A few weeks ago in the Criterion there was an article about a 'Theology of the Body' workshop for college students. I am a huge fan of the 'Theology of the Body', but it is important to remember that the 'Theology of the Body' is a very specific set of teachings and reflections by the late Pope John Paul II. The 'Theology of the Body' is a collection of 129 talks given by JP II over the course of several years on very specific themes dealing with the interplay of spirituality and sexuality.
The 'Theology of the Body' continues to grow in demand and notoriety, and 'Theology of the Body' speakers are highly sought after for youth groups, high schools, college groups, Theology on Tap meetings and so on. The problem that I've noticed throughout the past few years is that sometimes someone brands themselves as a 'Theology of the Body' speaker when in fact they proceed to simply offer up their version of a chastity/sex talk.
An example of this is the speaker that the Criterion interviewed. About her recent 'Theology of the Body' talk, the Criterion noted that "Rather than discuss the specifics of Blessed John Paul II's teachings, she shared stories about her own experiences in high school and college." I found that to be pretty telling.
I remember one time hearing a famous presenter on the Theology of the Body (who, overall, was faithful to the themes of the 'Theology of the Body') who talked about how guys should, when they are tempted sexually, extend their arms out in the form of the cross. That is a great idea, but it isn't anywhere in the 'Theology of the Body.'
I have no problem with chastity/sexuality talks, and in fact I think they ought to happen often for young people, but we just can't be calling them 'Theology of the Body' talks. Sometimes speakers will attempt to add an aura of authority to their talk so they trace their ideas back to John Paul II when in fact what the speaker talks about isn't really mentioned in the 'Theology of the Body.'
I think we also do a disservice to our Catholic faithful if we say the 'Theology of the Body' can be understood in an hour or two. The book form of all of the talks put together is 500+ pages and every page is VERY deep. I think those who pretend to help someone grasp it all in an hour give the impression to those who've never explored it in greater detail that they now have the gist of the Theology of the Body when in reality it is something that would bear fruitful reading, or at least reading a faithful summary.

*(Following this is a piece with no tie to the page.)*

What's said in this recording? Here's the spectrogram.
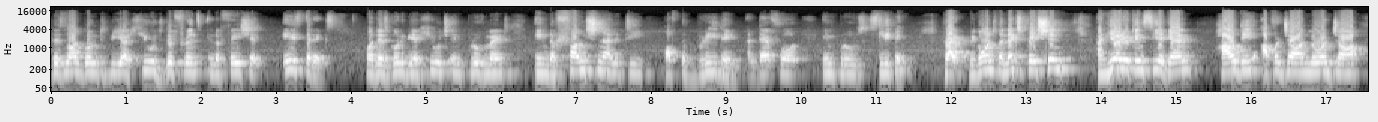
there's not going to be a huge difference in the facial aesthetics, but there's going to be a huge improvement in the functionality of the breathing and therefore improves sleeping. Right, we go on to the next patient and here you can see again how the upper jaw and lower jaw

If someone told you that they've summarized the 'Theology of the Body' in a talk, then I hope you at some point go back to a more in-depth analysis of the talks, or, if you're feeling really adventurous, the speeches themselves.

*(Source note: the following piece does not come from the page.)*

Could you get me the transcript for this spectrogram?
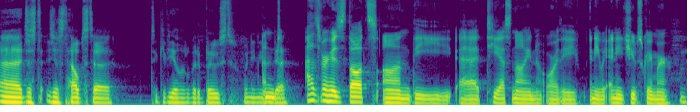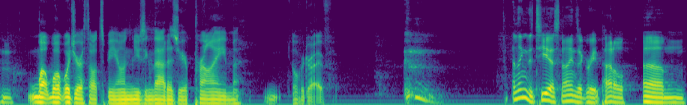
uh, just just helps to to give you a little bit of boost when you need And to. As for his thoughts on the uh, TS9 or the anyway any tube screamer, hmm what what would your thoughts be on using that as your prime overdrive? I think the TS9 is a great pedal. Um,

Click here for a good summary
Click here to order a copy of a book that I have all of the couples that I prepare for marriage read through that brings in several themes from the 'Theology of the Body'
Here is a website that coordinates lots of resources for the 'Theology of the Body'